Whale watching in Hervey Bay, approximately 5 hours from Brisbane, is a popular activity for those traveling north from Brisbane to Cairns, or the other way round, along Australia’s east coast. Having experienced Hervey Bay whale watching ourselves, we now know why. Here’s how it went.
On a whale watching tour
Jump aboard Hervey Bay Whale Watch’s QuickCat II for a whaling adventure with Brian Perry, the man who pioneered whale watching in Hervey Bay around 25 years ago.
Free pick up from your accommodation (we stayed two nights at the conveniently located Friendly Hostel) is early, around 7 am, but you will have light breakfast on board the QuickCat II vessel, just as you cruise out of the harbour.
QuickCat II is a vessel built for a gentle experience for both the watchers and the whales, and the company has been ecotourism-certified for many years.

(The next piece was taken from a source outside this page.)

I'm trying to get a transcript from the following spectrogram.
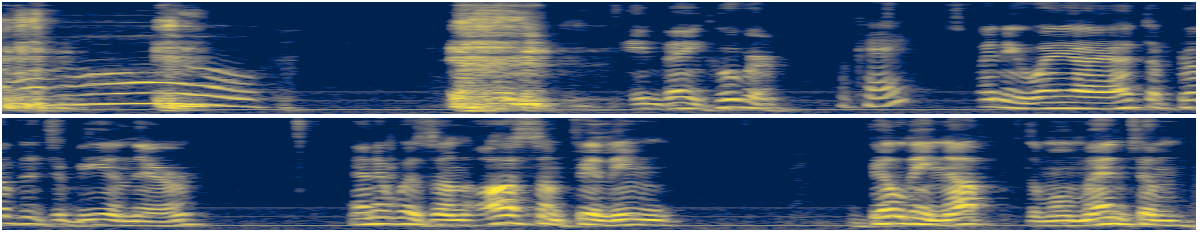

Cruising along the Fraser Island coast, Brian soon spots the first whales, youngsters by the look of it. Curious creatures, those Humpback whales swim right next to us and underneath the boat, giving us plenty of time to take pictures and to marvel at their massive size.
It is around noon when we are back at the harbor, our cameras filled with pictures of whales next to and below our boat, dolphins playing nearby, with the picturesque Fraser Island in the background. We have learned to understand and to appreciate those very special mammals.

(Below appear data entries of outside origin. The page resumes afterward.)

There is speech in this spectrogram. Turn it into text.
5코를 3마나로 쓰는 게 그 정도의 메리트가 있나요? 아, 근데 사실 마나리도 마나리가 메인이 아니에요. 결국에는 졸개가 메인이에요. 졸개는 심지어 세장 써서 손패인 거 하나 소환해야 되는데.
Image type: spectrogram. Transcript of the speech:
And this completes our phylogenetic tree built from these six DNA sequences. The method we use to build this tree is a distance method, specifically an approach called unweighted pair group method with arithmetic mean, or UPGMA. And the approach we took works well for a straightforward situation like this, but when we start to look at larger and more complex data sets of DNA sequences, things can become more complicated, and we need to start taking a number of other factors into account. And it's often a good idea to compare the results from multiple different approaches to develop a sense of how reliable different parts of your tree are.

A word about whales
Whales are amazing and peaceful creatures. Did you know that they have a thick layer of blubber below their skin which acts as insulation in cold water? Whales must keep their body temperature between 36 and 37 degrees Celsius. They are also voluntary breathers (yes, voluntary!) which means that they can breathe whenever they wish and hold their breath for extended periods. They spend most of their times below the surface, usually only surfacing to breathe. The ‘blow’ is produced when they breathe out, making a whooshing sound as the warm air of their breath meets with the cold air outside and condenses.
The whales you will see in Hervey Bay are Humpback whales, 7,000 of which migrate along Australia‘s East Coast every year, on their 12,000 kilometers long journey. There is a strict swimming order, with “adolescent” whales first, followed by females with their calves, and older whales at the rear.
No one really knows how whales know where to go to but they obviously have a direction finding technique that enables them to return to the same place year after year.
Whale watching in Hervey Bay: how it all started
Brian, Jill and their three-month-old daughter Sarah had no idea that whales would become their livelihood when they came to the little fishing village of Hervey Bay in 1986. Looking for a business opportunity and a more relaxed lifestyle to their previous occupation in construction, the young family bought a charter-fishing vessel.
Then, on 25th August 1987, Brian decided to head for calmer waters in Hervey Bay around Wathumba creek in the lea of Fraser Island. As the vessel Tasman pulled up a mile or so off the creek what was thought to be a large log was noticed drifting a few hundred metres away. Another log was noticed in another direction but this one seemed to be moving.
Taking the Tasman in for a closer look it was soon realised that they were watching whales not logs and the same length as the 12 metre Tasman Venture. While not sure what type of whales they were watching, Brian could sense that the whales were very approachable and even seemed interested in the boat. The other thing he noticed was that all of his 12 passengers and the other crew members all seemed awestruck at what they were experiencing. Even after spending an hour with the whales and then steaming away the feeling on the boat was something that Brian had never felt before.
All the way home Brian had this feeling that people may be interested in seeing these whales. Arriving home he told his wife, Jill about the experience and the idea about a “whale watching trip”. “Don’t be silly” was the prompt reply “who would want to see whales”? Sticking to his guns Brian asked to have a whale watching ad put in the Hervey Bay local paper. Whale Watching in Hervey Bay was born!
Where to stay: Hervey Bay offers accommodation for all purposes and wallets. We chose the Friendly Hostel for its location near shops and restaurants, its good reviews and electric bikes available for hire.
How to get there: Greyhound bus leaves Brisbane at Roma Street Station and drops you at the Hervey Bay Transport Centre. It is a bit out of town, but most hostels and hotels offer courtesy pick-ups (let the accommodation know you’ll need a ride beforehand). Hervey Bay is a main stop on the bus route along Australia’s east coast, which connects Sydney in the south with Cairns in the country’s tropical north.
Enjoyed our review of Whale Watching Hervey Bay in Queensland, Australia? Share and spread the word!